Dataset extract:
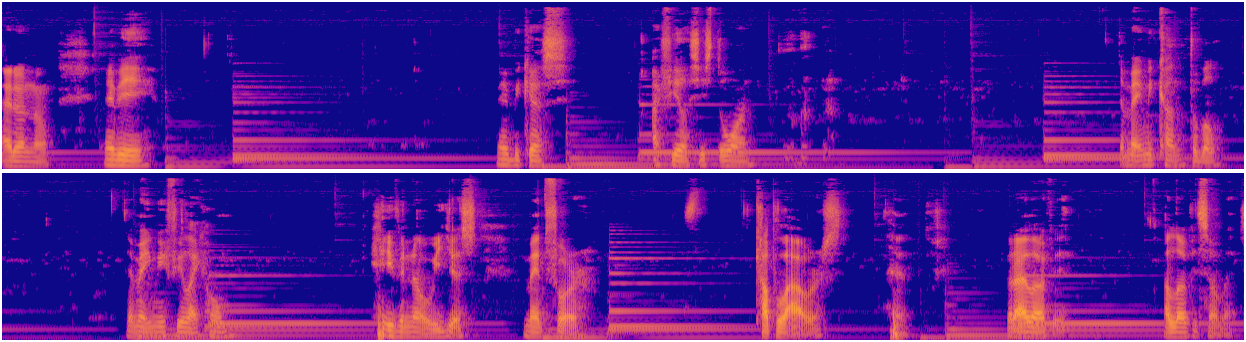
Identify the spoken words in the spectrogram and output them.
I don't know. Maybe maybe because I feel she's the one that make me comfortable. That make me feel like home. Even though we just met for a couple hours. but I love it. I love it so much.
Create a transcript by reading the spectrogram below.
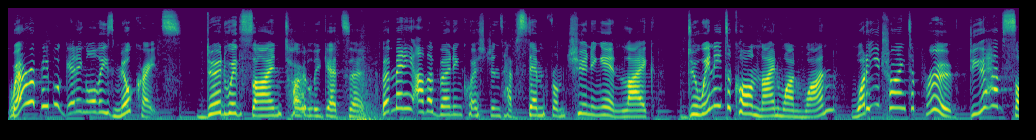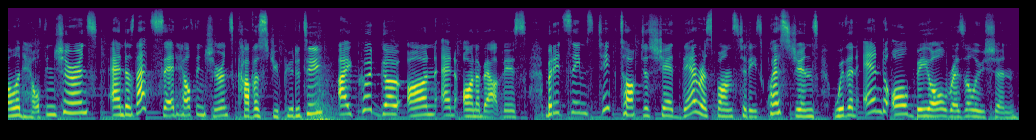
where are people getting all these milk crates? Dude with sign totally gets it. But many other burning questions have stemmed from tuning in, like do we need to call 911? What are you trying to prove? Do you have solid health insurance? And does that said health insurance cover stupidity? I could go on and on about this, but it seems TikTok just shared their response to these questions with an end all be all resolution.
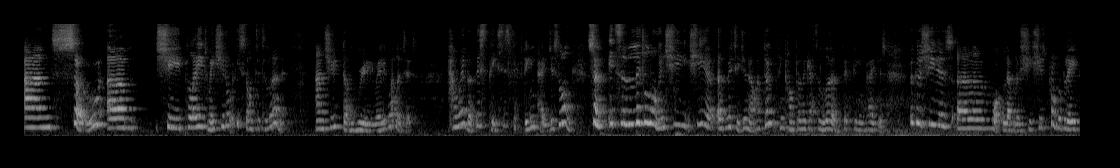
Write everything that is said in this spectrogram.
And so um, she played me, she'd already started to learn it, and she'd done really, really well at it. However, this piece is 15 pages long, so it's a little long, and she, she admitted, you know, I don't think I'm going to get to learn 15 pages, because she is, um, what level is she? She's probably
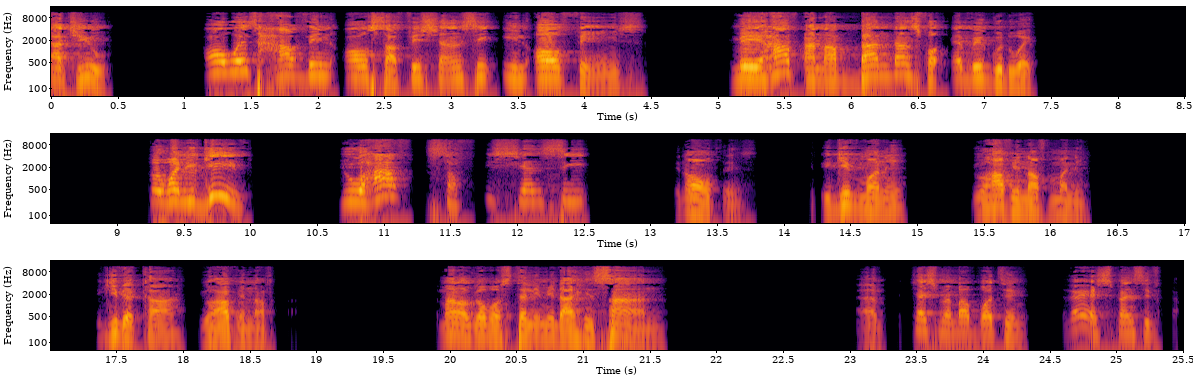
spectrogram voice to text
that you, always having all sufficiency in all things, may have an abundance for every good work. So when you give, you have sufficiency in all things. If you give money, you have enough money. If you give a car, you have enough car. The man of God was telling me that his son, um, church member bought him a very expensive car.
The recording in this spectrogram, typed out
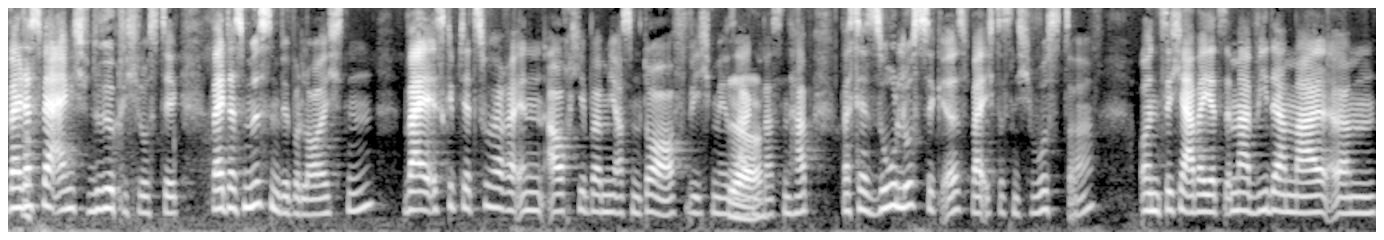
weil das wäre eigentlich wirklich lustig, weil das müssen wir beleuchten, weil es gibt ja ZuhörerInnen auch hier bei mir aus dem Dorf, wie ich mir Ja. sagen lassen habe, was ja so lustig ist, weil ich das nicht wusste und sich ja aber jetzt immer wieder mal ähm,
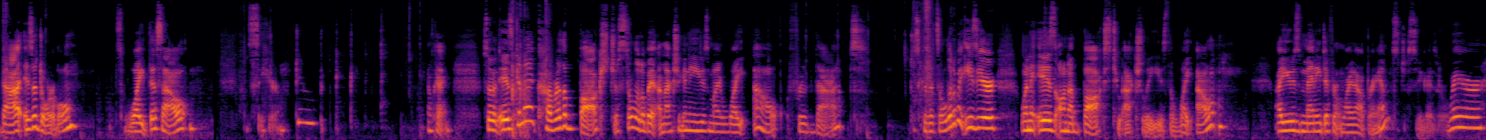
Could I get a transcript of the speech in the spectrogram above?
That is adorable. Let's wipe this out. Let's see here. Okay, so it is going to cover the box just a little bit. I'm actually going to use my white out for that. Just because it's a little bit easier when it is on a box to actually use the white out. I use many different whiteout brands, just so you guys are aware.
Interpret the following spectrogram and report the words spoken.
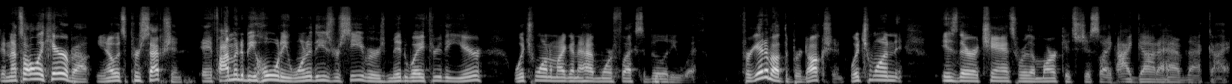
And that's all I care about. You know, it's perception. If I'm going to be holding one of these receivers midway through the year, which one am I going to have more flexibility with? forget about the production. Which one is there a chance where the market's just like, I gotta have that guy?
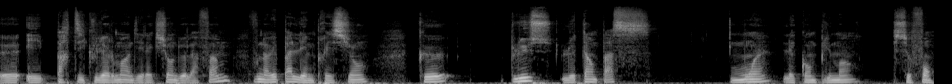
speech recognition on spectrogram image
euh, et particulièrement en direction de la femme, vous n'avez pas l'impression que plus le temps passe, moins les compliments se font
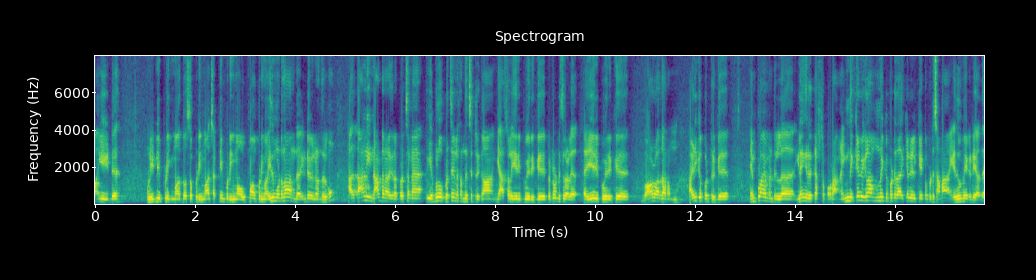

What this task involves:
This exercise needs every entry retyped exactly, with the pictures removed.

Output:
Identify the spoken words in the spectrogram and output them.
I don't know. Maybe maybe because I feel she's the one that make me comfortable. That make me feel like home. Even though we just met for a couple hours. but I love it. I love it so much.
Create a transcript by reading the spectrogram below.
where are people getting all these milk crates? Dude with sign totally gets it. But many other burning questions have stemmed from tuning in, like do we need to call 911? What are you trying to prove? Do you have solid health insurance? And does that said health insurance cover stupidity? I could go on and on about this, but it seems TikTok just shared their response to these questions with an end all be all resolution.
Write everything that is said in this spectrogram.
And so um, she played me, she'd already started to learn it, and she'd done really, really well at it. However, this piece is 15 pages long, so it's a little long, and she, she admitted, you know, I don't think I'm going to get to learn 15 pages, because she is, um, what level is she? She's probably
spectrogram voice to text
that you, always having all sufficiency in all things, may have an abundance for every good work. So when you give, you have sufficiency in all things. If you give money, you have enough money. If you give a car, you have enough car. The man of God was telling me that his son, um, church member bought him a very expensive car.
The recording in this spectrogram, typed out
weil das wäre eigentlich wirklich lustig, weil das müssen wir beleuchten, weil es gibt ja ZuhörerInnen auch hier bei mir aus dem Dorf, wie ich mir Ja. sagen lassen habe, was ja so lustig ist, weil ich das nicht wusste und sich ja aber jetzt immer wieder mal ähm,
Could I get a transcript of the speech in the spectrogram above?
That is adorable. Let's wipe this out. Let's see here. Okay, so it is going to cover the box just a little bit. I'm actually going to use my white out for that. Just because it's a little bit easier when it is on a box to actually use the white out. I use many different whiteout brands, just so you guys are aware.
Interpret the following spectrogram and report the words spoken.
And that's all I care about. You know, it's perception. If I'm going to be holding one of these receivers midway through the year, which one am I going to have more flexibility with? forget about the production. Which one is there a chance where the market's just like, I gotta have that guy?
speech recognition on spectrogram image
euh, et particulièrement en direction de la femme, vous n'avez pas l'impression que plus le temps passe, moins les compliments se font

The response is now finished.